Isotope labelling has played an important role in all kinds of drug development and indeed is an essential part of the pharmaceutical industry. "However, the pharmaceutical industry uses just a handful of methods to introduce isotopes, mostly limited to isotopes of hydrogen (1H), i.e. deuterium (2H) and tritium (3H). Since organic molecules, including drugs, are essentially made up of carbon atoms (by far the most common isotope of carbon is 12C) bonded to hydrogen atoms, using isotopes of carbon rather than hydrogen offers many advantages. They are more stable when exposed to the body's metabolic processes," says Haraldur, who is attempting to develop new methods that will make it easier to use isotopes of carbon, for example by creating new reactants. Reactants have previously been a barrier to the use of isotopes of carbon in the pharmaceutical industry.
Haraldur also points out that the process of developing a new drug is costly, complex and time consuming. "It is important to make sure that all drugs under investigation, at each stage of the process, are not only safe, along with their metabolites, but also work in the way intended. Isotope labelling is absolutely essential here and any advances that can make synthesis easier and quicker will result in quicker and safer drug development," he adds.
A huge number of opportunities in isotope labelling
The paper published in Nature Synthesis earlier this month discusses this very topic: isotopes of carbon. The research project, on which the paper is based, was conducted by Haraldur during his time at Aarhus University. "The paper is partially based on a previous study that we published in Nature Catalysis in 2020. There, we demonstrated the applicability of our strategy for the synthesis alkylamines, which are found in almost all pharmaceuticals. We also demonstrated how this method could be used to introduce the 13C isotope of carbon, using [13C]carbon monoxide, for the labelling of pharmaceuticals. However, for this application of isotopes to be useful in drug research, the drug needs to contain a minimum of three isotopes. It has proved very challenging to meet this requirement in the case of carbon isotopes labelling, requiring time-consuming and costly de-novo synthesis. The paper we just published in Nature Synthesis presents a solution to this problem. We demonstrate the effectiveness of a new and simple method for introducing more than one isotope of carbon into organic compounds such as drugs. This has not previously been possible," explains Haraldur.
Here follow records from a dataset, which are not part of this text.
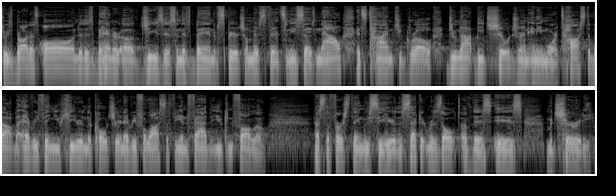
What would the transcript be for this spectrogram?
So he's brought us all under this banner of Jesus and this band of spiritual misfits. And he says, now it's time to grow. Do not be children anymore, tossed about by everything you hear in the culture and every philosophy and fad that you can follow. That's the first thing we see here. The second result of this is maturity.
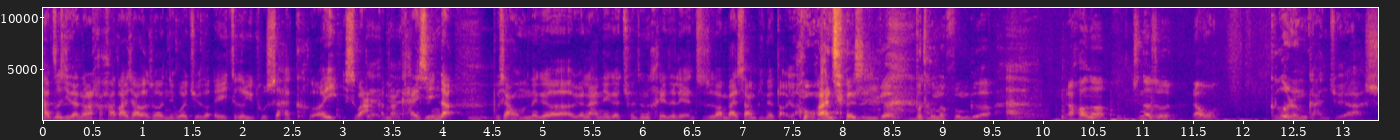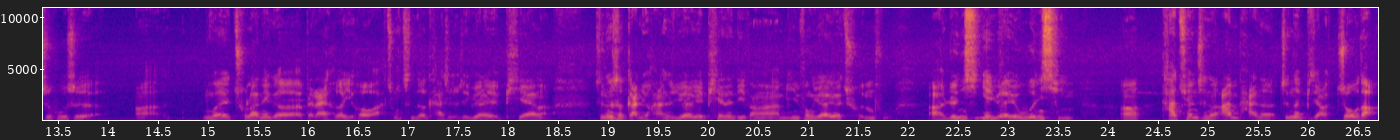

The method can also be easily adapted to introduce isotopes of hydrogen, making it possible to create a drug labelled with up to 6 isotopes, of both carbon and hydrogen. "There are a huge number of opportunities in isotope labelling, particularly with regard to developing new methods that could be used to synthesise bioactive materials such as fatty acids, amino acids and peptides. Isotope labelling of such materials will make it easier for scientists to research challenging topics such as proteomics and lipidomics, which will greatly expand our understanding of these complex processes in the body. Particularly, this could be used in the development of new drugs," concludes Haraldur.